Did you watch a snake charmer in your dream? If so, you are going to have to defend your reputation against nasty gossip-mongers.
Where you surrounded by snakes in your dream?
Did you try but fail to kill some of them? This indicates that the people you trust the most do not have your best interests at heart. However, if you did manage to kill some of the snakes in your dream, you will overcome any treacherous behavior and come out relatively unscathed.
If you walked over the snakes to escape, this means you will actually prevail over those who tried to deceive you and get your own back on them.
Did you play with snakes in your dream? If you were not afraid of handling them you might think this is a good omen, but it’s not. It’s warning you not to be led astray by friends or colleagues who might not have your best interests at heart.
2. Snakes as phallic symbols in dreams
We know that Freud would have a field day if you told him you had a snake dream. In real life, snakes are phallic symbols. It is the same in dreams.
Freud believed snake dreams have associations with male sexual power. The snake is the most important symbol for the male and it means sexual prowess, fertility, and the bond between a male and female. To Freud, snakes represent our hidden desires, whether they are sexual or not.
Snakes are symbolic of sex in dreams, but also warnings about sexual repression or overindulging.
Was the snake coiled around your body and squeezing you? If so, this means you are becoming a slave to your sexual desires and should try and temper your appetite.
Did the snake sit in your lap and go to sleep? If so, you could be repressing your true sexual desires. You need to be open and honest with yourself and your partner.
Snakes in dreams represent the men in your life. Particularly if the snake was sliding into your bed. Is there a certain man you feel attracted to? Remember, snakes represent sexual energy but also a warning.

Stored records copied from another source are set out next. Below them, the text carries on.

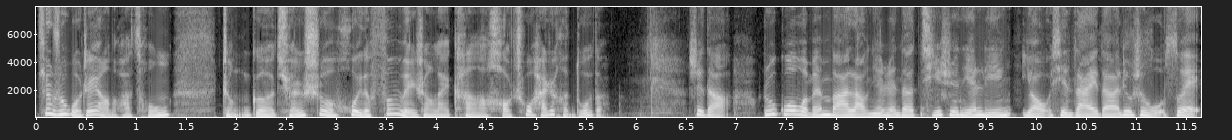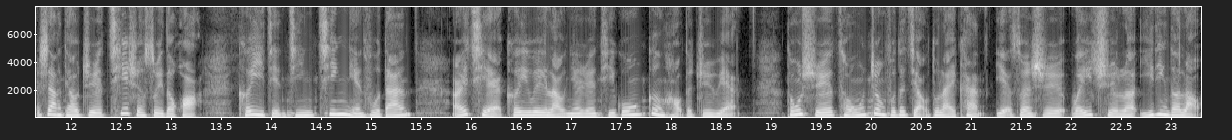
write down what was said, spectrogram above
其实如果这样的话，从整个全社会的氛围上来看啊，好处还是很多的。是的。如果我们把老年人的起始年龄由现在的六十五岁上调至七十岁的话，可以减轻青年负担，而且可以为老年人提供更好的支援。同时，从政府的角度来看，也算是维持了一定的劳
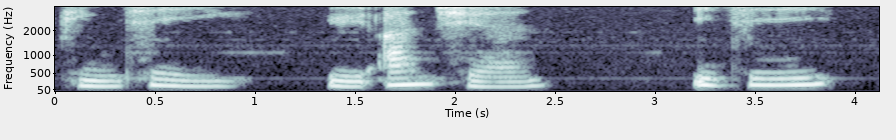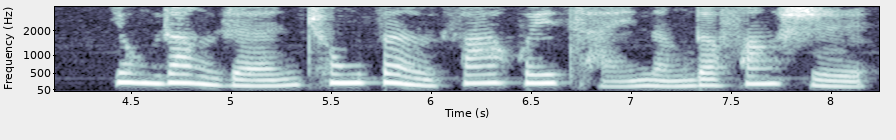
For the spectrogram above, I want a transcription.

3. Snakes represent a transformation in dreams
Snakes typically shed their skins, and this can be an indication of change but also transformation. Many cultures viewed snakes as signs of transformation, especially in ancient times. If you dreamed about a snake, whether it shed its skin or not, it could be a sign you are ready to change, or you have entered a period of change.
If your dream about snakes left you with a good feeling, then the snakes represent a positive change. This could be self-awareness, greater self-esteem, more confidence, knowledge, and wisdom. If your snake dream made you feel fear or anxiety, the change maybe for the worse.
Snakes are also symbolic of progress. They move forward and overcome obstacles in their path easily. This progress could be a symbol of healing, or overcoming a hindrance you thought was not possible.
When analyzing your snake dreams, look at the overall context of the dream and ask yourself:
- Where you frightened of the snakes?
- Were you attacked by the snakes?
- Were the snakes friendly or vicious?
Once you have looked at the overall picture of the dream, now examine two key features:
- The snake is symbolic of a problem that is preoccupying you in your life.
The snake represents some aspect of your life that is worrying you. Therefore, whatever it was doing is key to interpreting the dream. What did it look like, was it sleeping, coiled, ready to strike, slithering away?
- The snake in your dream is a wakeup call to do something
Finally, the snake is telling you that you need to act. You have to pay attention to a situation that will not benefit you in some way. It is a warning and examining your dreams about snakes will help you address the situation.
- 8 Gaslighting Phrases Predators Use to Drive You Crazy - November 22, 2020
- Trauma Bonding: 9 Signs That You Confuse Abuse for Love - November 19, 2020
- 7 Signs of Gaslighting Parents: Were You Manipulated As a Child? - November 7, 2020
Copyright © 2012-2020 Learning Mind. All rights reserved. For permission to reprint, contact us.